Neale Hanvey, who is gay, was unable to stay in the SNP after multiple complaints, and joined the obsessively anti-trans Alba party. He gave a mean-spirited speech, without the courage to say out loud what he meant. He said that we do not affirm the dysmorphia of anorexics, but challenged by Nadia Whittome he claimed not to be comparing that to the real trans people, only talking about information and consent. Then he said puberty blockers damage people like chemotherapy does. So people taking them need all the information on damage and to consider all the possibilities. He claimed GIDS staff felt pressure to be unquestioningly affirmative of gender identity. He wanted to ban conversion practices and stop using the term “therapy” for them, but also to persuade teenagers they weren’t trans really.
Anti-trans campaigners made brief interventions. Peter Bottomley, Con, complained again of Kathleen Stock and Helen Joyce being bullied. It looks like the old perv fancies them. Nick Fletcher, Con, who resents it when he finds modern life confusing, claimed banning conversion practices would affect freedom of speech. That’s like saying banning rape affects freedom to have sex.
Fletcher wanted parents and teachers to tell trans children to “watch and wait”, rather than even have exploratory therapy. Where there is a strong taboo on insulting other members, people get creative. Alyn Smith, SNP, said, “I will take the intervention at face value as a genuine expression of concern,” before refuting it.
Bernard Jenkin, Con, said everything spoken about was an offence already. What new crime would there be? Well, intent to convert would be an aggravating factor in other crimes, which it is not, now. Elliot Colburn suggested deliverance prayers and exorcisms are not currently criminal.

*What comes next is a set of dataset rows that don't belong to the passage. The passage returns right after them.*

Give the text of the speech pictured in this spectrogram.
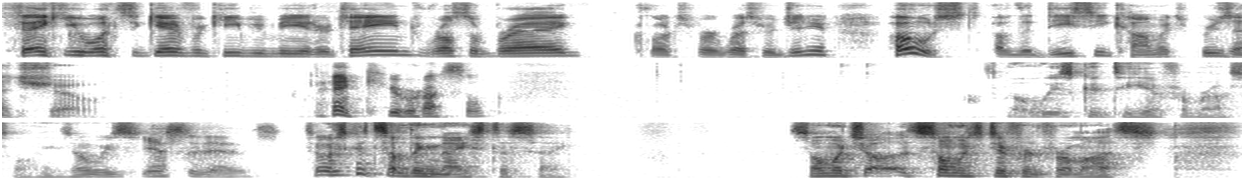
Thank you once again for keeping me entertained. Russell Bragg, Clarksburg, West Virginia, host of the DC Comics Presents show. Thank you, Russell. Always good to hear from Russell. He's always Yes, it is. he's always got something nice to say. So much so much different from us.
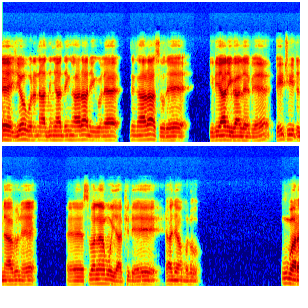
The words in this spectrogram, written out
တဲ့ယောဝရဏသညာသင်္ခါရတွေကိုလည်းသင်္ခါရဆိုတဲ့ ဒီတရားတွေကလည်းပဲဒိဋ္ဌိတဏှာတို့နဲ့အဲစွဲလန်းဖို့ရာဖြစ်တယ်ဒါကြောင့်မလို့ဥပါဒ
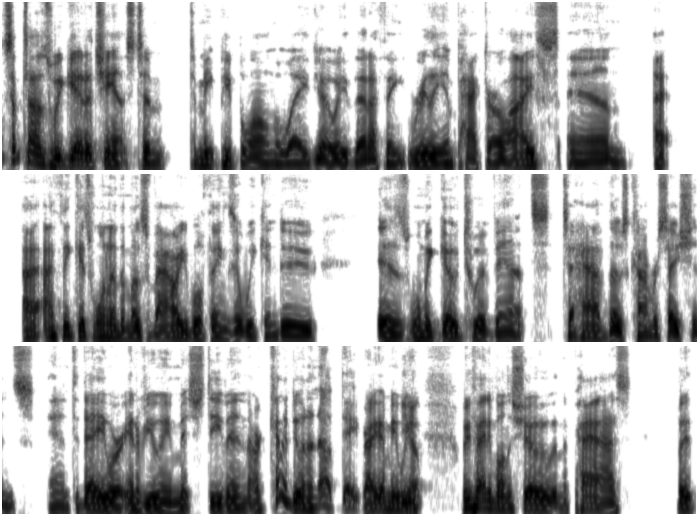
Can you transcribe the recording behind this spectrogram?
Sometimes we get a chance to to meet people along the way, Joey, that I think really impact our lives. And I, I, I think it's one of the most valuable things that we can do is when we go to events to have those conversations. And today we're interviewing Mitch Stephen, or kind of doing an update, right? I mean, we yep. we've had him on the show in the past, but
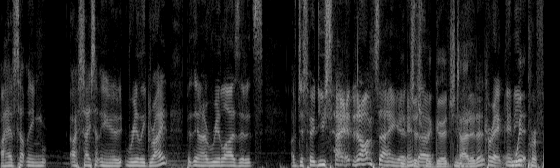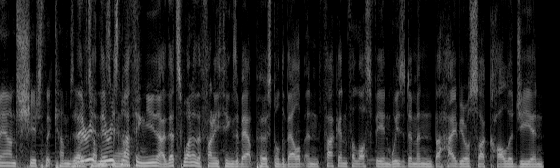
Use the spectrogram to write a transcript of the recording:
I have something, I say something really great, but then I realise that it's. I've just heard you say it, and I'm saying it. you've And just so- regurgitated it. Correct. Any We're- profound shit that comes out There of is, There is mouth. nothing new, though. That's one of the funny things about personal development and fucking philosophy and wisdom and behavioral psychology and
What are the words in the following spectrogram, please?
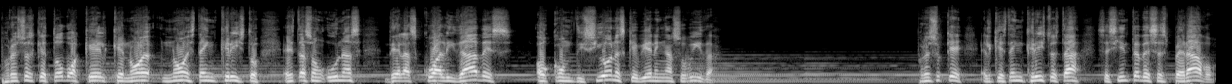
Por eso es que todo aquel que no, no está en Cristo, estas son unas de las cualidades o condiciones que vienen a su vida. Por eso es que el que está en Cristo está, se siente desesperado.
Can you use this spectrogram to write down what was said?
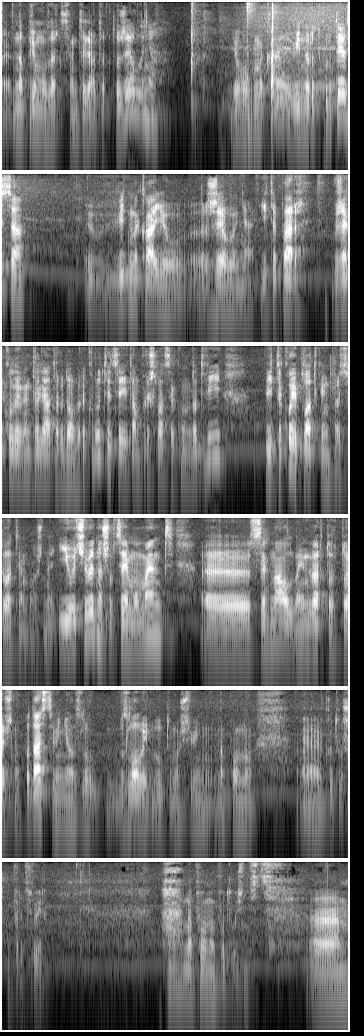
е, напряму зараз вентилятор до живлення. Його вмикаю, він розкрутився, відмикаю е, живлення. І тепер, вже коли вентилятор добре крутиться, і там пройшла секунда-дві, від такої платки він працювати можна. І очевидно, що в цей момент е, сигнал на інвертор точно подасть, він його зловить, ну, тому що він на повну е, катушку працює. На повну потужність. Е,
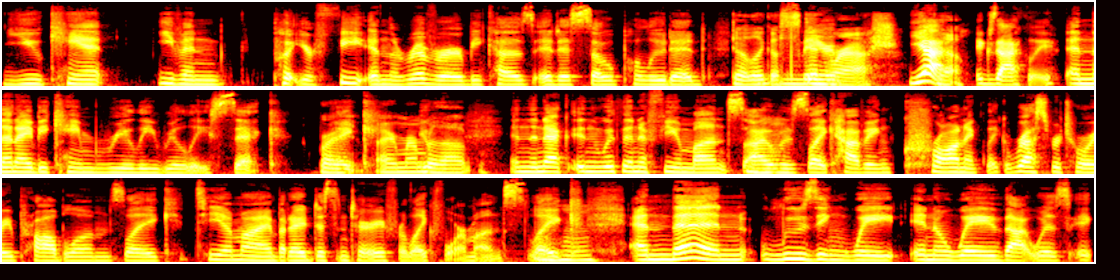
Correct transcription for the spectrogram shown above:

General attempts to convert are not, either.
Other MPs speaking for a ban included Jeremy Corbyn, Bell Ribeiro-Addy, Dr Kieran Mullan, Nadia Whittome, Alex Sobel and Anneliese Dodds.